- Not specific
- High search volume
- Lower conversion rates
- Includes three or more words
- Low competition
- Very specific
- Low search volume
- Higher conversion rates
How To Find Easy To Rank For Keywords
Finding ‘Seed’ Keywords
Seed keywords are the cornerstones of keyword research. They describe your niche and help distinguish competitors. Insert seed keywords into any keyword research tool to find hundreds to thousands of keyword ideas (we will discuss more on that soon).
If you already have a business or product to advertise online, it’s easy to get seed keywords. Just imagine what people type into Google in order to find what you’re offering.
For example, in the case where you sell computer equipment, seed keywords could be:
If you’re struggling with seed keywords, then check the Google Search Console search results report. This will reveal up to 1,000 keywords you are ranking for already.
Don’t fret too much over seed keywords. This should only take a couple of minutes. When you have a range of ideas, move onto the next step.
Using Keywords From Related Search Terms
This is an innovative move that you might have already considered while investigating keywords. If not, filling those lists through this technique is a perfect way, especially for a beginner.
If you’re having trouble thinking of further keywords people may be looking for in a particular topic, take a close look at the search terms which appear when you’re plugging a keyword into Google.
When you enter your phrase and scroll below to the bottom of Google’s search results, you’ll find some search recommendations relevant to your initial input. These keywords may spark suggestions for other keywords that could also be considered viable and effective.
Like with Google Autosuggest, these are ideas that actually come directly from Google. You don’t have to guess if they’re very popular or not. Google is literally informing you that: “Lots of people are searching for these keywords.”
Then scroll down to the bottom to see THOSE results. It’ll also give you a new related keywords list. Rinse and then repeat.
Paid keyword research tools like SEMRush, Ahrefs, and UberSuggest will help you come up with far more keyword ideas that are based on exact match keywords and keywords match phrases based on ideas you’ve developed up to this stage.
However, these tools are premium tools and if you are looking for a free alternative which can provide you with long tailed keywords in bulk, then this tool might be a good option. It may also offer you viable alternatives which you might not have considered.

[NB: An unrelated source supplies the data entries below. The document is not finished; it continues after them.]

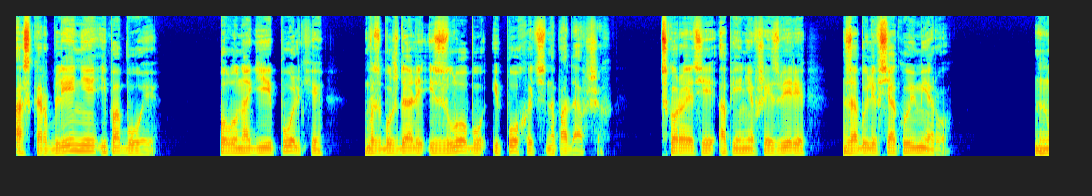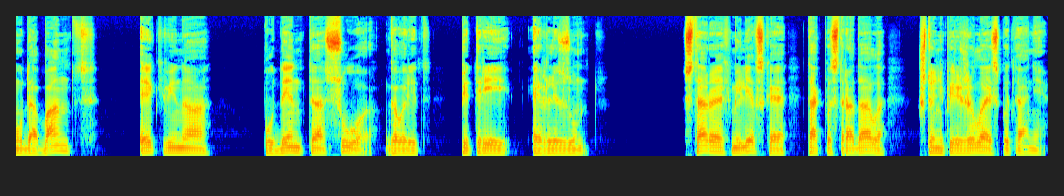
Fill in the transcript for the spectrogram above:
оскорбления и побои. Полуногие польки возбуждали и злобу, и похоть нападавших. Скоро эти опьяневшие звери забыли всякую меру. «Нудабант, эквина, пудента суа», — говорит Петрей Эрлизунд. Старая Хмелевская так пострадала, что не пережила испытания.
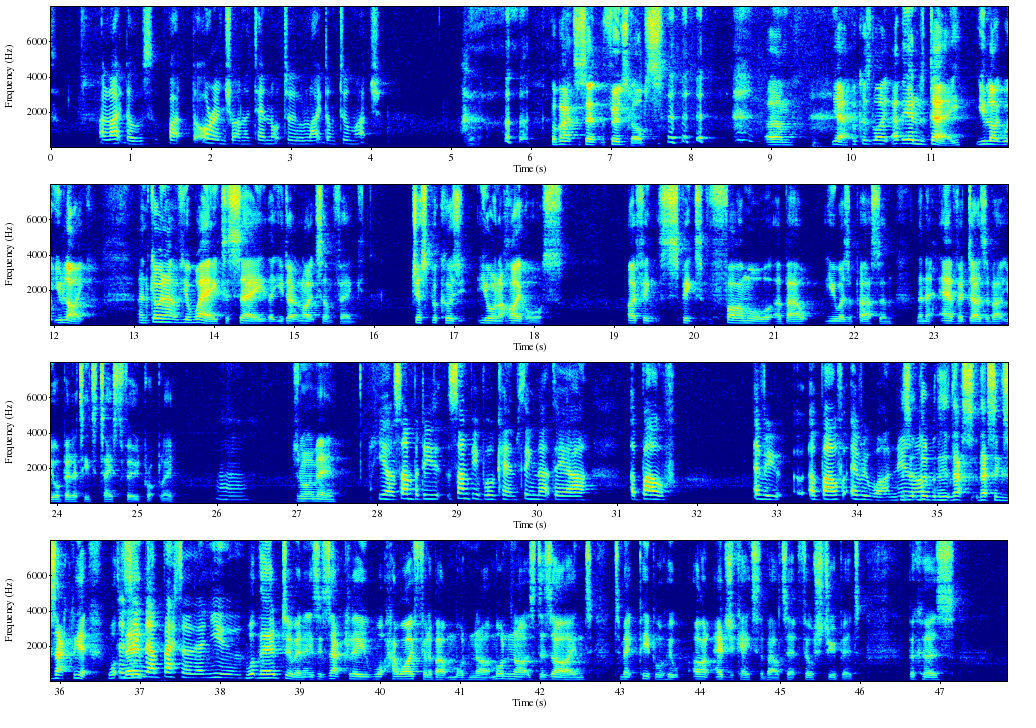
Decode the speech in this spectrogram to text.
I like those, but the orange one I tend not to like them too much. But back to the food snobs. um, yeah, because like at the end of the day, you like what you like, and going out of your way to say that you don't like something just because you're on a high horse, I think speaks far more about you as a person than it ever does about your ability to taste food properly. Mm. Do you know what I mean? Yeah, somebody, some people can think that they are above every above everyone. You Is it, know, no, but that's that's exactly it. What they think they're better than you. what they're doing is exactly what how I feel about modern art. Modern art is designed to make people who aren't educated about it feel stupid, because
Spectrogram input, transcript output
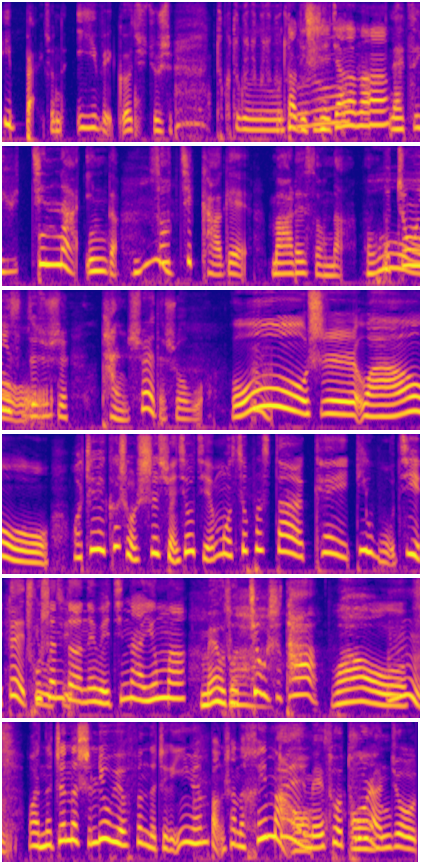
一百中的一位歌曲就是，到底是谁家的呢？来自于金娜英的《So Chikage Marisona》，那中文意思就是坦率的说我。哦，是哇哦哇！这位歌手是选秀节目《Super Star K》第五季对出身的那位金娜英吗？没有错，就是他！哇哦，哇，那真的是六月份的这个音源榜上的黑马哦！对，没错，突然就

One Last Thing Before You Go
As keywords establish your site’s page, you can use them to coordinate your content and formulate a plan. The most simple step is to maintain a spreadsheet (your “keyword map content”) and identify your focus keyword for each post.
You can then create your sheet according to your own criteria, add the keyword search volume, page authority, organic traffic, and any other statistics that may be important for your business.
Ideally, you want to target a specific primary keyword on each page of your web. Generally, the homepage will concentrate on a very wide industry term and, when you build product pages, category pages and posts, it will dig down into the niche and address those specific requirements.
Be sure to reassess these keywords each couple of months — once every quarter is a decent benchmark, but some organizations tend to do it even more frequently than that.
As you gain ever more prominence in the SERPs, you may find that you can add yet more keywords to your lists to integrate them as you work to sustain your current online presence, and then expand in new areas.